Tom Brokaw: Fifty Years On, Watts Remains Separate and Unequal 2:56

A half-century ago, a little-known neighborhood in South Central Los Angeles blew up in a scenario that's still with us: white cops, a black motorist and racial rage.

Forevermore, the neighborhood was a metaphor for that volatile combination.

Thirty-four people died, more than 1,000 were injured and nearly 4,000 others were arrested over the course of those six days in 1965. It was then and remains today "Watts."

Watts then was almost entirely working-class black and poor. Now, it is majority Hispanic — but still poor.

I joined NBC News shortly after the riots and spent many days and nights in those neighborhoods, reporting on the massive amount of aid that poured in, the continuing crime problems and police controversies.

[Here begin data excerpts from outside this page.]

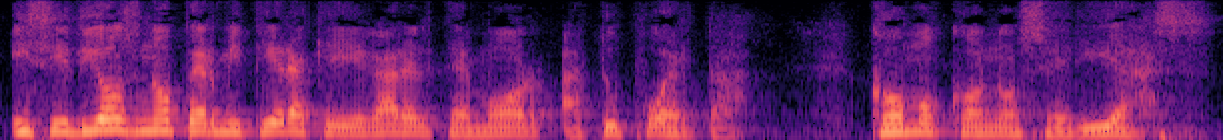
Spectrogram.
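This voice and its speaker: A man preaching a sermon, earnest and animated, full of rhetorical questions. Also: a little high, unhurried.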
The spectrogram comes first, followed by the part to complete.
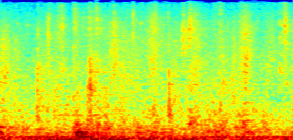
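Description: Footsteps of several people walking out across a hard floor, scattered knocks and shuffles, over a steady low hum.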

Image: 1965 Watts riot
The burned-out hulk of an overturned automobile blocks the street at Imperial Highway and Avalon Boulevard during rioting in the Watts district of Los Angeles on Aug. 13, 1965. Harold Filan / AP

Now I've gone back, and while I can see some progress — better police relations, some better housing, charter schools — Watts remains separate and unequal: still too much unemployment, crime and substandard graduation rates.

Photos: Watts Riots Remembered Half a Century Later

Still defined by race, black and brown.

One small, inadequate hospital, one shopping center. Too much fast food. Not enough fresh food.

Yet, many of the people I met 50 years ago remain, still working to improve the place they call home.

NBC Los Angeles: Events Mark 50 Years Since Watts Riots